Directions: Your response should consist of the entries below, reproduced exactly and without their images.

Source data:
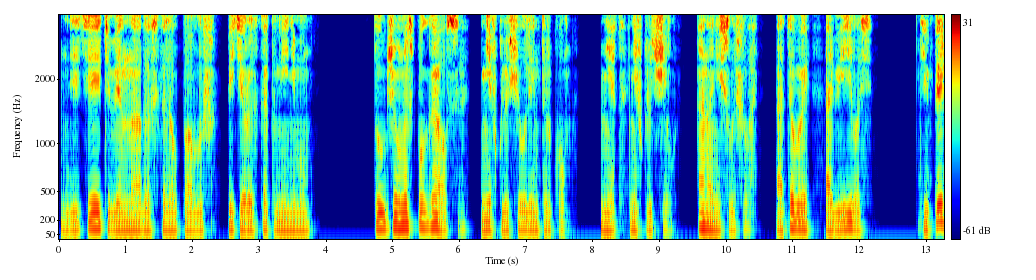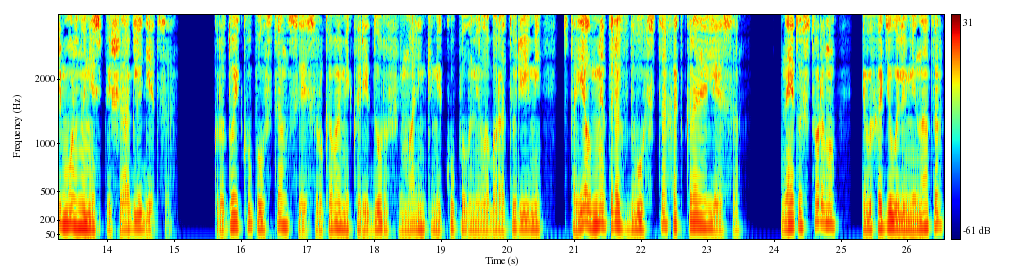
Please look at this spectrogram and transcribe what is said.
«Детей тебе надо», — сказал Павлыш, — «пятерых как минимум». Тут же он испугался, не включил ли интерком. Нет, не включил. Она не слышала. А то бы обиделась. Теперь можно не спеша оглядеться. Крутой купол станции с рукавами коридоров и маленькими куполами-лабораториями стоял в метрах в двухстах от края леса. На эту сторону и выходил иллюминатор,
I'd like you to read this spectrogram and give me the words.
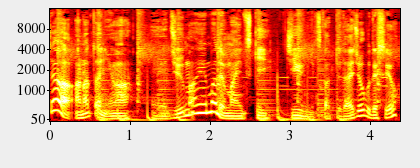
じゃああなたには、え、10万円まで毎月自由に使って大丈夫ですよ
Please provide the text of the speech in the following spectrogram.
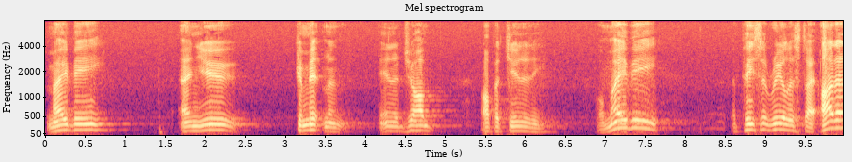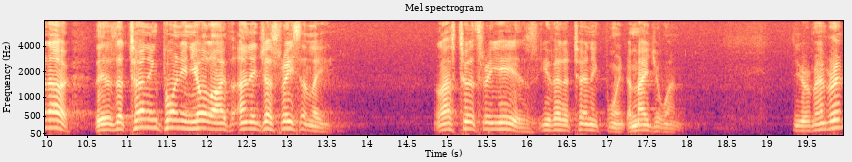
maybe a new commitment in a job opportunity, or maybe a piece of real estate. I don't know. There's a turning point in your life only just recently. The last two or three years, you've had a turning point, a major one. Do you remember it?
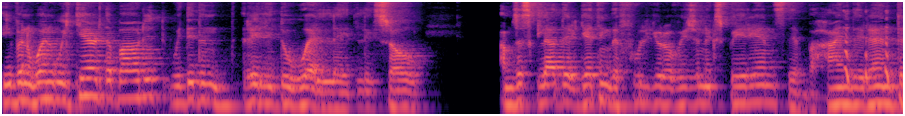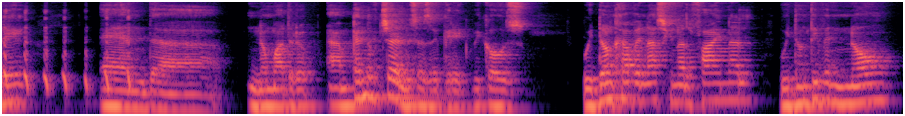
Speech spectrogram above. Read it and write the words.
even when we cared about it, we didn't really do well lately. So I'm just glad they're getting the full Eurovision experience. They're behind their entry, and uh, no matter, I'm kind of jealous as a Greek because we don't have a national final. We don't even know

Solution:
Please look at this spectrogram and transcribe what is said.
«Детей тебе надо», — сказал Павлыш, — «пятерых как минимум». Тут же он испугался, не включил ли интерком. Нет, не включил. Она не слышала. А то бы обиделась. Теперь можно не спеша оглядеться. Крутой купол станции с рукавами коридоров и маленькими куполами-лабораториями стоял в метрах в двухстах от края леса. На эту сторону и выходил иллюминатор,
I'd like you to read this spectrogram and give me the words.
じゃああなたには、え、10万円まで毎月自由に使って大丈夫ですよ
Please provide the text of the speech in the following spectrogram.
maybe a new commitment in a job opportunity, or maybe a piece of real estate. I don't know. There's a turning point in your life only just recently. The last two or three years, you've had a turning point, a major one. Do you remember it?
Speech spectrogram above. Read it and write the words.
even when we cared about it, we didn't really do well lately. So I'm just glad they're getting the full Eurovision experience. They're behind their entry, and uh, no matter, I'm kind of jealous as a Greek because we don't have a national final. We don't even know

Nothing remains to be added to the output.